groups wanting partial cable solution (in 5
areas) to safeguard health, preserve visual
Perth &
amenity, cultural heritage & protect nature Kinross
and tourism;
‰ 4 Planning Authorities (PAs) plus CNPA Glen Quaich

& 17,000 groups/individuals objected;


Braco &
‰ Scottish Ministers agreed to a Public Muthill
Inquiry which took place throughout 2007; Stirling
Scottish Stirling
‰ TSOs accept viable cabling routes exist; Power
Falkirk
‰ Inquiry Report to be submitted in 2008 & Denny

decision due in 2009.

18
4. Italy: The Turbigo-Rho 400 kV Project

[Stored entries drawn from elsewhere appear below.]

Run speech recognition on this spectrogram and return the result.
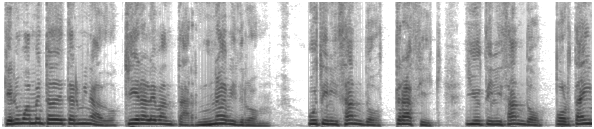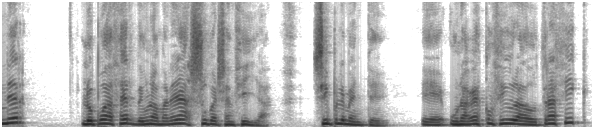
que en un momento determinado quiera levantar Navidrom utilizando Traffic y utilizando Portainer, lo puede hacer de una manera súper sencilla. Simplemente, eh, una vez configurado Traffic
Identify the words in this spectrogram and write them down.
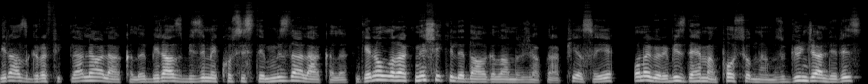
biraz grafiklerle alakalı, biraz bizim ekosistemimizle alakalı, genel olarak ne şekilde dalgalandıracaklar piyasayı ona göre biz de hemen pozisyonlarımızı güncelleriz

Power station
2560 MW

Overhead line 380 kV Existing OHL 380 kV Milan


Underground cable 380 kV
County borders
Transition stations

19
4. Italy: the Turbigo-Rho 400 kV Project

The undergrounding of part of Timeline:


40 km long line led to the 1991 Start of discussions
speeding up of authorization 1994 Initial approval of overhead line
procedures. The line was Until 2004 OHL approval blocked
necessary for the June 2004 Decision on partial undergrounding
reinforcement of the March 2005 Construction of cable (8 months)
transmission grid in a very June 2006 Activation of the line/cable
congested area avoiding the
risk of future blackouts. Benefits of the project:
The max. power rating of the • To overcome the generation limits of the Turbigo power
circuit is 2.2 GVA. station and reduce congestion
• To improve voltage control in the Milan area
• To reduce transmission losses

20
21
5. Number of EHV Cable Installations Globally
1994- 2005
12
11
10
9
8
7
6
5
4
3
2
1
0
94-95 96-97 98-99 00-01 02-03 04-05
* Projects started

22
6. Length of km of EHV underground cable
220-400kV: 1996- 2006
1996 2006 Change %

Austria 48 59 23
Denmark 31 52 68
France 600 914 52
Germany 99 110 11
Ireland 64 106 66
Italy 130 231 78
Netherlands 6 12.5 108
Spain 31 558 1700
UK 553 662 20

Source: CIGRE 338 December 2007

23
7. Examples of major 400kV projects in Europe
Location Project Cable circuits Time
x period
Length (km)
Copenhagen Elimination of OHLs in urban area 1x12, 1x22 1996/9
Berlin Connect West/East systems 2x12 1996-00
Vale of York (UK) Area of outstanding beauty 4x6 2000/1
Madrid Barajas Airport expansion 2x13 2002/3
Jutland, DK Area of outstanding beauty, 2x14 2002/3
waterway & semi urban areas
London London Ring 1x20 2002/5
Rotterdam Randstad “ring” waterway crossings 2x2.1 2004/5
Vienna Provide power to centre of city 2x5.5 2004/5
Milan Section of Turbigo-Rho line 2x8.5 2005/6

24
IV. Discussion
‰ The completion of the European internal electricity grid is of fundamental
importance:
‰ To stabilize the European electricity grid
‰ To create extra transmission capacities (to cover new power stations
as well as renewable energies)
‰ XLPE cables are a modern, reliable transmission technology;
‰ Europacable believes that extra high voltage underground cables are
rarely appropriate for an entire new AC power transmission project;
‰ Partial undergrounding is an alternative for:
– Land with outstanding natural or environmental heritage or
vulnerable eco-systems;
– Areas where land is unavailable or planning consent is difficult to
obtain within an acceptable timeframe;
‰ Costs for underground cables can de reduced to a multiple of 2 - 5 times
when the whole life-cycle cost is assessed.

25
OVERVIEW OF UNDERGROUND POWER
CABLES AT HIGH/EXTRA HIGH VOLTAGE
LEVELS
2008
www.europacable.com